In case NER is not able to detect the exact location of a particular image (or in case we want to validate the NER output) we can detect the location (or some of its features) by using one of the computer vision based geolocalization algorithms that have been proposed in literature. Feature matching with georeferenced image datasets is by far the most useful/accurate geolocalization technique. Based on a feature point matching algorithm, this algorithm searches the best match of the POI image within a dataset of georeferenced images that are taken in the POI neighborhood. However, such georeferenced dataset will not always be available or it will be computationally too hard to build it up for an entire region/city. For this reason, we introduce a place recognition filtering step based on semantic scene understanding. The generated semantic features facilitate the construction of a georeferenced dataset. The approach that is most closely related to our setup is the hierarchical, multi-modal approach of Kelm et al. for georeferencing Flickr videos. Both textual toponym identification in video metadata and visual features of the video key frames are used to identify similar content. Their approach, however, is still global and the accuracy is rather limited, i.e., only one third of the video dataset is correctly geotagged within a 1 km error margin, which is too limited for UGESCO’s desired search relevance and querying efficiency and effectivity.
Semantic scene understanding for place recognition. Visual scene recognition is a trending topic since last few years. Previous studies heavily focused on feature engineering where features are generated based on statistical analysis, previous knowledge and feature performance evaluation. This requires expensive human labour and mostly relies on expert knowledge. A more recent trend is to use feature learning techniques where different positive and negative samples are shown to the system and, based on these examples, the parameters of the network are changed accordingly. As discussed in , feature learning mechanisms achieve outstanding results compared to handcrafted features for different localization tasks, which is also the reason for using it in UGESCO. A trained convolutional neural network (CNN) such as Places365-VGG is able to give scene predictions and their corresponding prediction confidence . In combination with a semantic vocabulary and appropriate semantic distance measures, this allows us to fine-tune and determine the context of the scene.
UGESCO’s place recognition tool tags each image with a set of semantic descriptors using the MIT places model.

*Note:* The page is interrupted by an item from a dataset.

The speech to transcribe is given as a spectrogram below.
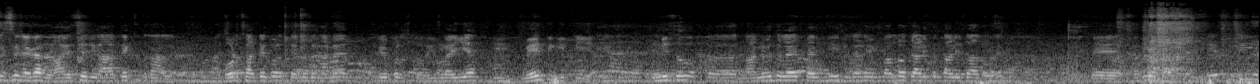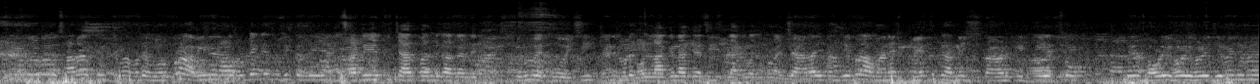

The Places model suggest the most likely place categories representing the image, using Places-CNN, and identifies if the image is an indoor or an outdoor place. The indoor/outdoor information is also used to select the correct mode (indoor/outdoor) in the Street View mapping and rephotography. The output of the places model can also be used for data filtering and picture grouping. In the CegeSoma collection, for example, we can easily filter out pictures that do not contain location clues or we can group pictures based on semantic concepts (such as building types like churches and castles). In order to improve the image categorization, we will also analyze the co-occurrence of semantic concepts. The figure below shows the output of the place recognition on some pictures of the CegeSoma collection. This output can be further optimized by also taking into account semantic relationships between the suggested keywords.
Place recognition results – pictures from CegeSoma Collection.
Street view scraping and matching. Depending on the metadata output of the NER and computer vision modules, different strategies for Street View matching have been developed to find the exact location of an image if we only have its city or street name. If, for example, NER tells us the street and city name, we can request/extract an Open Street Map (OSM) street polygon, process the Street View (SV) panorama images of this region (to create a SV dataset), filter the SV dataset on semantic similarity (based on places output – or other CNNs) and match the query image to the SV dataset (as shown in the figure below). Of course, NER and computer vision output will not always be able to give such detailed location estimation. If, for example, we only know that it is a church in Ghent, we will first query DBpedia for all churches in Ghent and use address geocoding to build up the SV datasets of all possible candidates. If we don’t know the city, or we can’t find a good match, we will try to get more detailed information from the named entity disambiguation step or collect crowdsourced contributions of the particular image.
Streetview scraping – matching with georeferenced dataset.